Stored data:
------
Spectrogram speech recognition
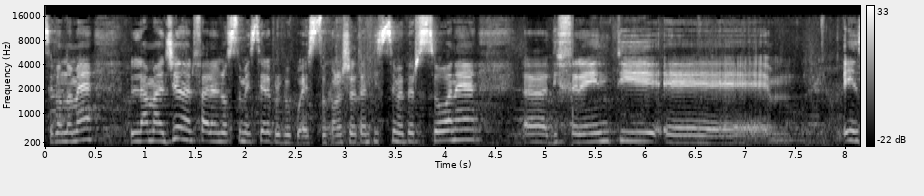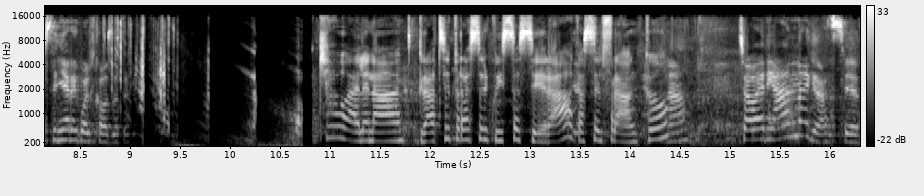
Secondo me la magia nel fare il nostro mestiere è proprio questo, conoscere tantissime persone eh, differenti e, e, insegnare qualcosa. Ciao Elena, grazie per essere qui stasera a Castelfranco. Ciao Arianna, grazie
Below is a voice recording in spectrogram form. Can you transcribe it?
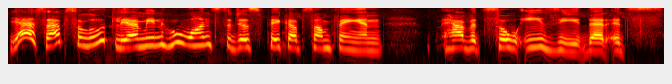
Yes, absolutely. I mean, who wants to just pick up something and have it so easy that it's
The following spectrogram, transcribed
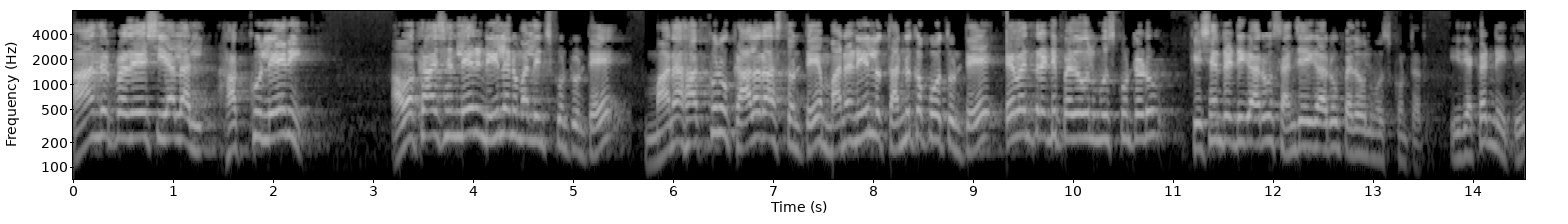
ఆంధ్రప్రదేశ్ ఇవాళ హక్కు లేని అవకాశం లేని నీళ్ళను మళ్ళించుకుంటుంటే మన హక్కును కాలరాస్తుంటే మన నీళ్ళు తన్నుకపోతుంటే రేవంత్ రెడ్డి పెదవులు మూసుకుంటాడు కిషన్ రెడ్డి గారు సంజయ్ గారు పెదవులు మూసుకుంటారు. ఇది ఎక్కడి నీతి?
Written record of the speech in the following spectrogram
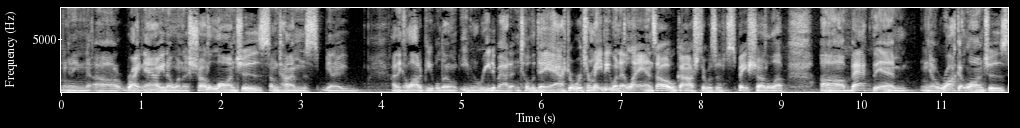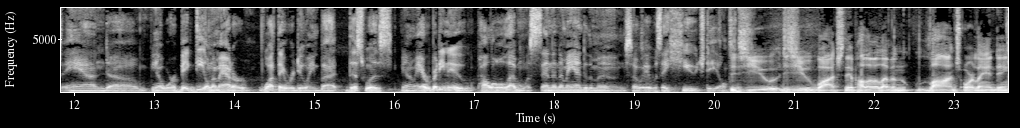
I mean, uh, right now, you know, when a shuttle launches, sometimes you know I think a lot of people don't even read about it until the day afterwards, or maybe when it lands. Oh gosh, there was a space shuttle up. Uh, back then, you know, rocket launches and uh, you know were a big deal no matter what they were doing. But this was, you know, everybody knew Apollo 11 was sending a man to the moon, so it was a huge deal. Did you did you watch the Apollo 11 launch or landing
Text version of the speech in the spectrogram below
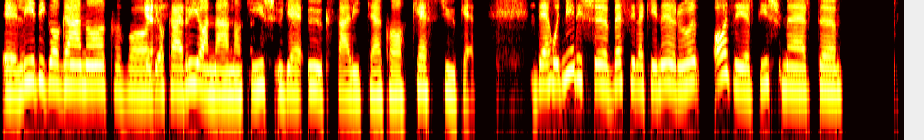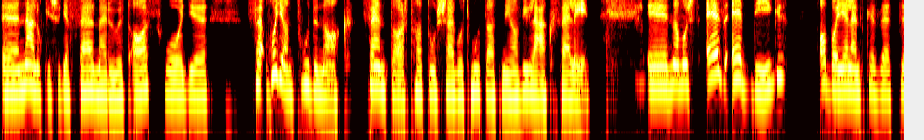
Lady Gagának, vagy akár Rihannának is, ugye ők szállítják a kesztyűket. De hogy miért is beszélek én erről? Azért is, mert náluk is ugye felmerült az, hogy fe, hogyan tudnak fenntarthatóságot mutatni a világ felé. Na most ez eddig abban jelentkezett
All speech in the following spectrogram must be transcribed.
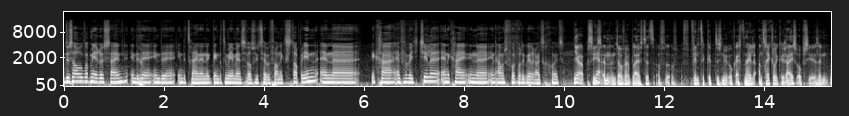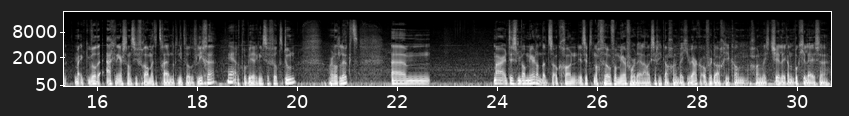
er zal ook wat meer rust zijn in de, Ja. in, de, in de trein. En ik denk dat er meer mensen wel zoiets hebben van ik stap in en eh, ik ga even een beetje chillen en ik ga in, eh, in Amersfoort word ik weer eruit gegooid. ja, precies. Ja. En in zoverre blijft het, of, of vind ik het dus nu ook echt een hele aantrekkelijke reisoptie. Maar ik wilde eigenlijk in eerste instantie vooral met de trein omdat ik niet wilde vliegen. Ja. Dat probeer ik niet zoveel te doen, maar dat lukt. Ehm, Maar het is wel meer dan dat. Het is ook gewoon, er zitten nog zoveel meer voordelen aan. Ik zeg, je kan gewoon een beetje werken overdag. Je kan gewoon een beetje chillen. Je kan een boekje lezen.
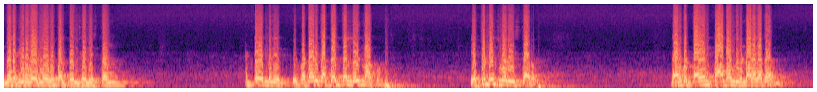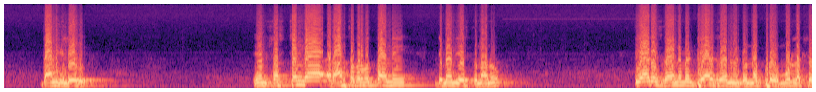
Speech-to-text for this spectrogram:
నెలకు ఇరవై ఐదు వేల రూపాయలు పెన్షన్ ఇస్తాం. అంటే మీరు ఇవ్వడానికి అభ్యంతరం లేదు మాకు. ఎప్పటి నుంచి మరి ఇస్తారు. దానికి టైం పాబంది ఉండాలి కదా. దానికి లేదు. నేను స్పష్టంగా రాష్ట్ర ప్రభుత్వాన్ని డిమాండ్ చేస్తున్నాను. టిఆర్ఎస్ గవర్నమెంట్ టిఆర్ఎస్ గవర్నమెంట్ ఉన్నప్పుడు మూడు లక్షల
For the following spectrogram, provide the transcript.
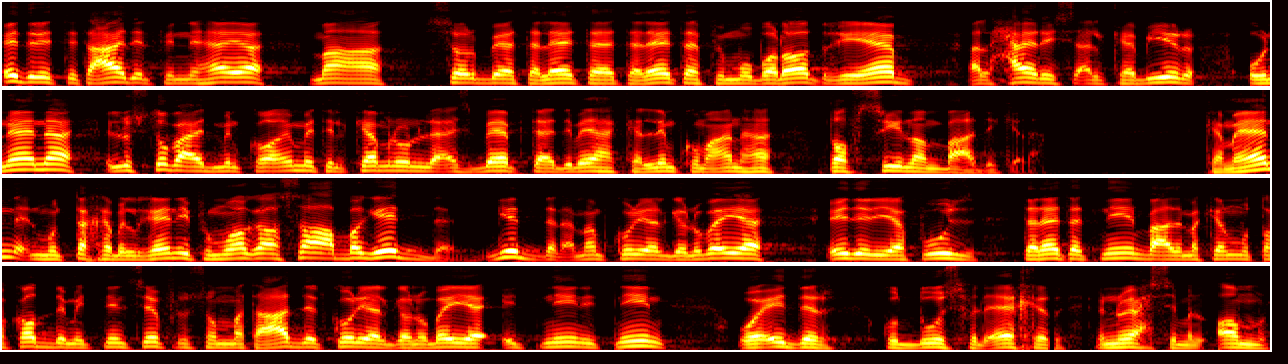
قدرت تتعادل في النهاية مع صربيا 3-3 في مباراة غياب الحارس الكبير أونانا اللي استبعد من قائمة الكاميرون لأسباب تأديبية هكلمكم عنها تفصيلا بعد كده. كمان المنتخب الغاني في مواجهة صعبة جدا جدا أمام كوريا الجنوبية قدر يفوز 3-2 بعد ما كان متقدم 2-0 ثم تعادلت كوريا الجنوبية 2-2 وقدر قدوس في الآخر إنه يحسم الأمر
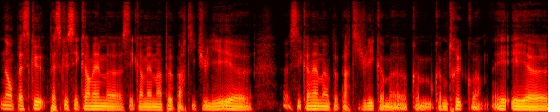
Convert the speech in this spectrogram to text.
Non, parce que parce que c'est quand même euh, c'est quand même un peu particulier. euh, c'est quand même un peu particulier comme comme comme truc, quoi. Et et, euh,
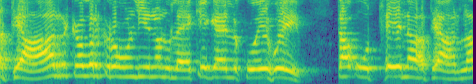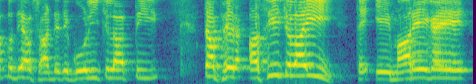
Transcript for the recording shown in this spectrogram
ਹਥਿਆਰ ਰਿਕਵਰ ਕਰਾਉਣ ਲਈ ਇਹਨਾਂ ਨੂੰ ਲੈ ਕੇ ਗਏ, ਲਕੋਏ ਹੋਏ, ਤਾਂ ਉੱਥੇ ਇਹਨਾਂ ਹਥਿਆਰ ਲੱਭਦਿਆਂ ਸਾਡੇ ਤੇ ਗੋਲੀ ਚਲਾਤੀ। ਤਾਂ ਫਿਰ ਅਸੀਂ ਚਲਾਈ ਤੇ ਇਹ ਮਾਰੇ ਗਏ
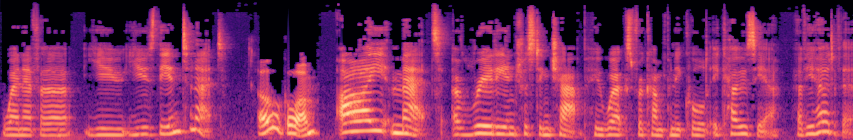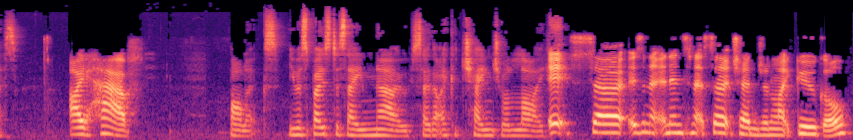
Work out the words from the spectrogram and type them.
whenever you use the internet. Oh, go on. I met a really interesting chap who works for a company called Ecosia. Have you heard of this? I have. Bollocks. You were supposed to say no so that I could change your life. It's uh, isn't it an internet search engine like Google?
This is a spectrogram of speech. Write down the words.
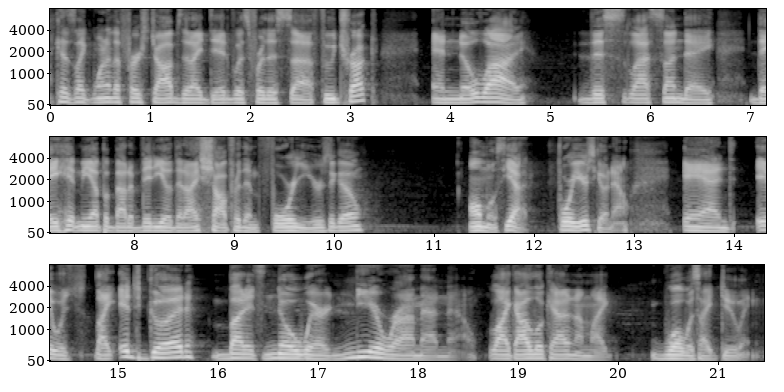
because like one of the first jobs that I did was for this uh, food truck, and no lie, this last Sunday they hit me up about a video that I shot for them four years ago, almost yeah, four years ago now, and it was like it's good, but it's nowhere near where I'm at now. Like I look at it and I'm like, what was I doing?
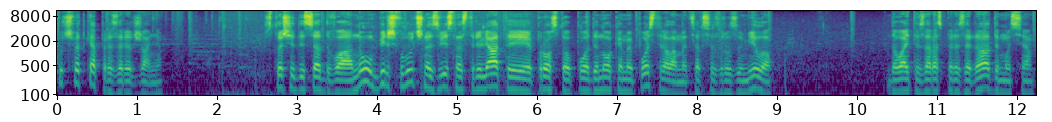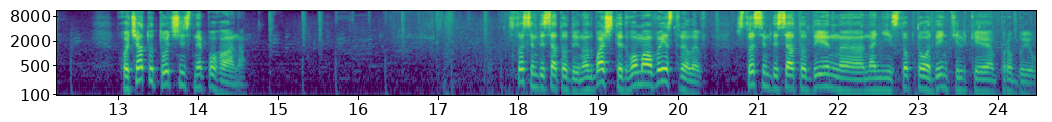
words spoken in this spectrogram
Тут швидке перезаряджання. 162. Ну, більш влучно, звісно, стріляти просто поодинокими пострілами, це все зрозуміло. Давайте зараз перезарядимося. Хоча тут точність непогана. 171. От бачите, двома вистрілив. 171 е, наніс, тобто один тільки пробив.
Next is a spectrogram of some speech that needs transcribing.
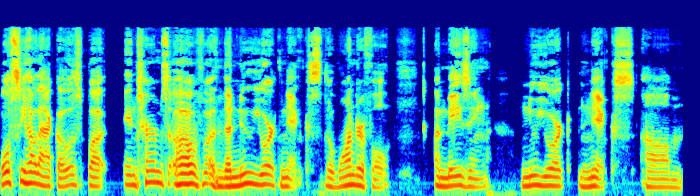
we'll see how that goes but in terms of the New York Knicks, the wonderful, amazing New York Knicks, um,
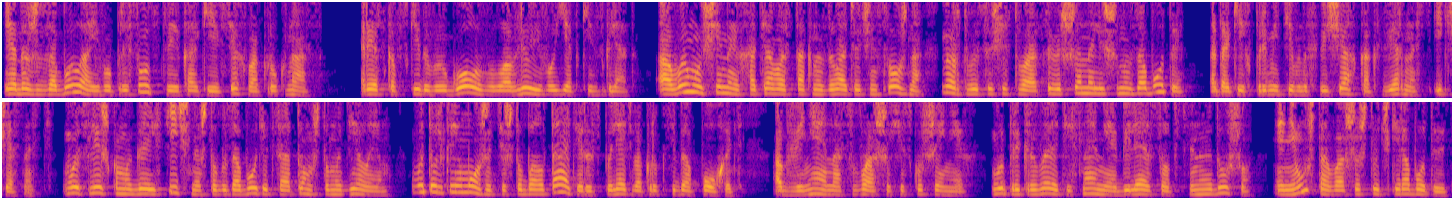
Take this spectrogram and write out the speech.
Я даже забыла о его присутствии, как и всех вокруг нас. Резко вскидываю голову, ловлю его едкий взгляд. А вы, мужчины, хотя вас так называть очень сложно, мертвые существа, совершенно лишены заботы о таких примитивных вещах, как верность и честность. Вы слишком эгоистичны, чтобы заботиться о том, что мы делаем. Вы только и можете, что болтать и распылять вокруг себя похоть, обвиняя нас в ваших искушениях. Вы прикрываетесь нами, обеляя собственную душу. И неужто ваши штучки работают?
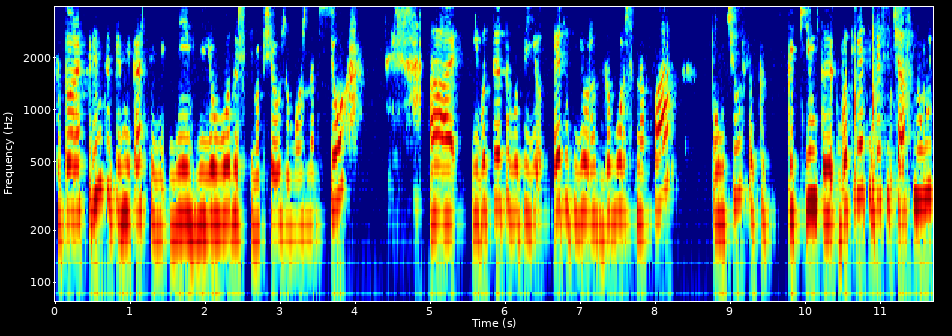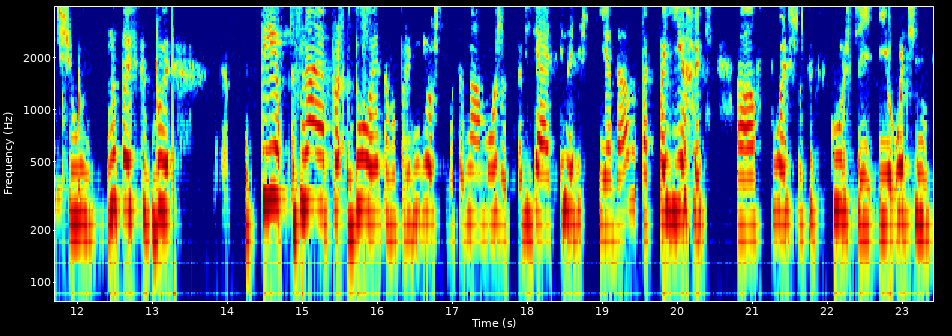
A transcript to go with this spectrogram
которая, в принципе, мне кажется, ей в ее возрасте вообще уже можно все. А, и вот это вот ее, этот ее разговор с Нафа получился как, каким-то... Вот я тебя сейчас научу. Ну, то есть как бы ты, зная до этого про нее, что вот она может взять и налегке, да, вот так поехать а, в Польшу с экскурсией и очень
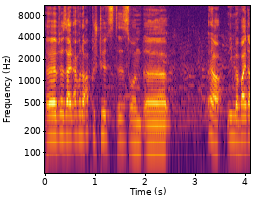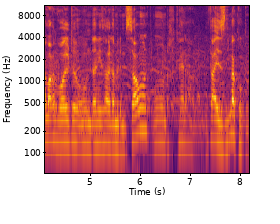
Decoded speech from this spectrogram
äh, dass er halt einfach nur abgestürzt ist und, äh, ja, nicht mehr weitermachen wollte und dann ist halt dann mit dem Sound und, ach, keine Ahnung, ich weiß es nicht, mal gucken.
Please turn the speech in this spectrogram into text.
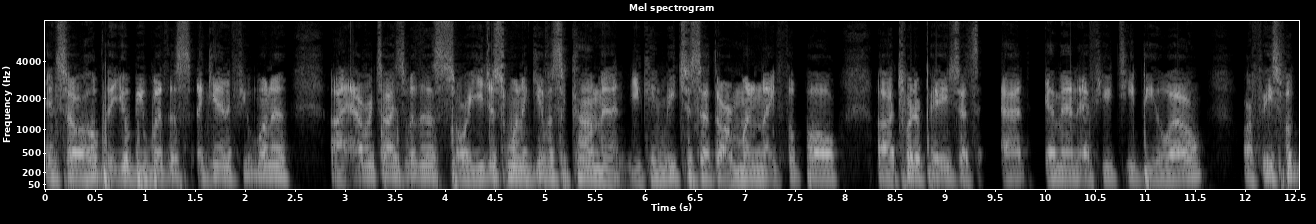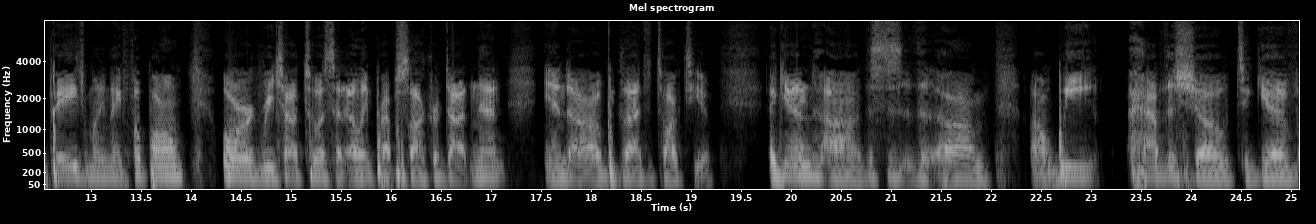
and so I hope that you'll be with us again. If you want to uh, advertise with us, or you just want to give us a comment, you can reach us at our Monday Night Football uh, Twitter page. That's at mnfutbol. Our Facebook page, Monday Night Football, or reach out to us at laprepsoccer.net, and uh, I'll be glad to talk to you. Again, uh, this is the, um, uh, we have this show to give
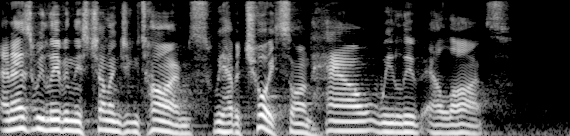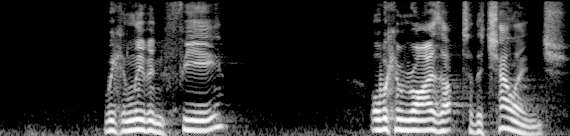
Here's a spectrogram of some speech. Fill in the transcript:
And as we live in these challenging times, we have a choice on how we live our lives. We can live in fear or we can rise up to the challenge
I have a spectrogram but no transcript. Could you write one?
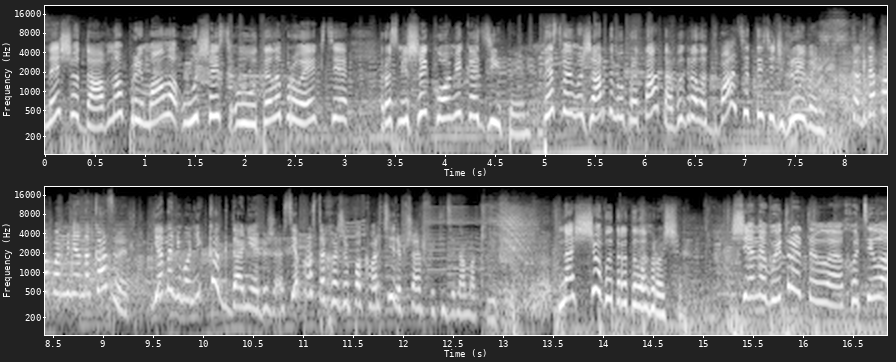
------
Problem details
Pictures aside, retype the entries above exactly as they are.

Solution for this exercise
Spectrogram speech recognition
Secondo me la magia nel fare il nostro mestiere è proprio questo, conoscere tantissime persone eh, differenti e, e, insegnare qualcosa. Ciao Elena, grazie per essere qui stasera a Castelfranco. Ciao Arianna, grazie
Below is a voice recording in spectrogram form. Can you transcribe it?
Yes, absolutely. I mean, who wants to just pick up something and have it so easy that it's
The following spectrogram, transcribed
ఆంధ్రప్రదేశ్ ఇవాళ హక్కు లేని అవకాశం లేని నీళ్ళను మళ్ళించుకుంటుంటే మన హక్కును కాలరాస్తుంటే మన నీళ్ళు తన్నుకపోతుంటే రేవంత్ రెడ్డి పెదవులు మూసుకుంటాడు కిషన్ రెడ్డి గారు సంజయ్ గారు పెదవులు మూసుకుంటారు. ఇది ఎక్కడి నీతి?
Written record of the speech in the following spectrogram
I mean, uh, right now, you know, when a shuttle launches, sometimes you know I think a lot of people don't even read about it until the day afterwards, or maybe when it lands. Oh gosh, there was a space shuttle up. Uh, back then, you know, rocket launches and uh, you know were a big deal no matter what they were doing. But this was, you know, everybody knew Apollo 11 was sending a man to the moon, so it was a huge deal. Did you did you watch the Apollo 11 launch or landing
Text version of the speech in the spectrogram below
Lady Gagának, vagy akár Rihannának is, ugye ők szállítják a kesztyűket. De hogy miért is beszélek én erről? Azért is, mert náluk is ugye felmerült az, hogy fe, hogyan tudnak fenntarthatóságot mutatni a világ felé. Na most ez eddig abban jelentkezett
All speech in the following spectrogram must be transcribed.
er zal ook wat meer rust zijn in de, Ja. in, de, in de trein. En ik denk dat er meer mensen wel zoiets hebben van ik stap in en eh, ik ga even een beetje chillen en ik ga in, eh, in Amersfoort word ik weer eruit gegooid. ja, precies. Ja. En in zoverre blijft het, of, of vind ik het dus nu ook echt een hele aantrekkelijke reisoptie. Maar ik wilde eigenlijk in eerste instantie vooral met de trein omdat ik niet wilde vliegen. Ja. Dat probeer ik niet zoveel te doen, maar dat lukt. Ehm, Maar het is wel meer dan dat. Het is ook gewoon, er zitten nog zoveel meer voordelen aan. Ik zeg, je kan gewoon een beetje werken overdag. Je kan gewoon een beetje chillen. Je kan een boekje lezen.
Speech-to-text for this spectrogram:
నెలకు ఇరవై ఐదు వేల రూపాయలు పెన్షన్ ఇస్తాం. అంటే మీరు ఇవ్వడానికి అభ్యంతరం లేదు మాకు. ఎప్పటి నుంచి మరి ఇస్తారు. దానికి టైం పాబంది ఉండాలి కదా. దానికి లేదు. నేను స్పష్టంగా రాష్ట్ర ప్రభుత్వాన్ని డిమాండ్ చేస్తున్నాను. టిఆర్ఎస్ గవర్నమెంట్ టిఆర్ఎస్ గవర్నమెంట్ ఉన్నప్పుడు మూడు లక్షల
For the following spectrogram, provide the transcript.
قدرت تتعادل في النهاية مع صربيا 3-3 في مباراة غياب الحارس الكبير أونانا اللي استبعد من قائمة الكاميرون لأسباب تأديبية هكلمكم عنها تفصيلا بعد كده. كمان المنتخب الغاني في مواجهة صعبة جدا جدا أمام كوريا الجنوبية قدر يفوز 3-2 بعد ما كان متقدم 2-0 ثم تعادلت كوريا الجنوبية 2-2 وقدر قدوس في الآخر إنه يحسم الأمر
Convert the speech in this spectrogram to text.
Non, parce que parce que c'est quand même euh, c'est quand même un peu particulier. euh, c'est quand même un peu particulier comme comme comme truc, quoi. Et et, euh,
Transcript for the recording shown in this spectrogram
ਹਥਿਆਰ ਰਿਕਵਰ ਕਰਾਉਣ ਲਈ ਇਹਨਾਂ ਨੂੰ ਲੈ ਕੇ ਗਏ, ਲਕੋਏ ਹੋਏ, ਤਾਂ ਉੱਥੇ ਇਹਨਾਂ ਹਥਿਆਰ ਲੱਭਦਿਆਂ ਸਾਡੇ ਤੇ ਗੋਲੀ ਚਲਾਤੀ। ਤਾਂ ਫਿਰ ਅਸੀਂ ਚਲਾਈ ਤੇ ਇਹ ਮਾਰੇ ਗਏ
Work out the words from the spectrogram and type them.
whenever you use the internet. Oh, go on. I met a really interesting chap who works for a company called Ecosia. Have you heard of this? I have. Bollocks. You were supposed to say no so that I could change your life. It's uh, isn't it an internet search engine like Google?
This is a spectrogram of speech. Write down the words.
because like one of the first jobs that I did was for this uh, food truck, and no lie, this last Sunday they hit me up about a video that I shot for them four years ago, almost yeah, four years ago now, and it was like it's good, but it's nowhere near where I'm at now. Like I look at it and I'm like, what was I doing?
words spoken in this spectrogram
Тут швидке перезаряджання. 162. Ну, більш влучно, звісно, стріляти просто поодинокими пострілами, це все зрозуміло. Давайте зараз перезарядимося. Хоча тут точність непогана. 171. От бачите, двома вистрілив. 171 е, наніс, тобто один тільки пробив.
Next is a spectrogram of some speech that needs transcribing.
we'll see how that goes but in terms of the New York Knicks, the wonderful, amazing New York Knicks, um,
Take this spectrogram and write out the speech.
Я даже забыла о его присутствии, как и всех вокруг нас. Резко вскидываю голову, ловлю его едкий взгляд. А вы, мужчины, хотя вас так называть очень сложно, мертвые существа, совершенно лишены заботы о таких примитивных вещах, как верность и честность. Вы слишком эгоистичны, чтобы заботиться о том, что мы делаем. Вы только и можете, что болтать и распылять вокруг себя похоть, обвиняя нас в ваших искушениях. Вы прикрываетесь нами, обеляя собственную душу. И неужто ваши штучки работают?
A transcript to go with this spectrogram
которая, в принципе, мне кажется, ей в ее возрасте вообще уже можно все. А, и вот это вот ее, этот ее разговор с Нафа получился как, каким-то... Вот я тебя сейчас научу. Ну, то есть как бы ты, зная до этого про нее, что вот она может взять и налегке, да, вот так поехать а, в Польшу с экскурсией и очень
Decoded speech from this spectrogram
äh, dass er halt einfach nur abgestürzt ist und, äh, ja, nicht mehr weitermachen wollte und dann ist halt dann mit dem Sound und, ach, keine Ahnung, ich weiß es nicht, mal gucken.
Please turn the speech in this spectrogram into text.
and so I hope that you'll be with us again. If you want to uh, advertise with us, or you just want to give us a comment, you can reach us at our Monday Night Football uh, Twitter page. That's at mnfutbol. Our Facebook page, Monday Night Football, or reach out to us at laprepsoccer.net, and uh, I'll be glad to talk to you. Again, uh, this is the, um, uh, we have this show to give
Here's a spectrogram of some speech. Fill in the transcript:
And as we live in these challenging times, we have a choice on how we live our lives. We can live in fear or we can rise up to the challenge
I have a spectrogram but no transcript. Could you write one?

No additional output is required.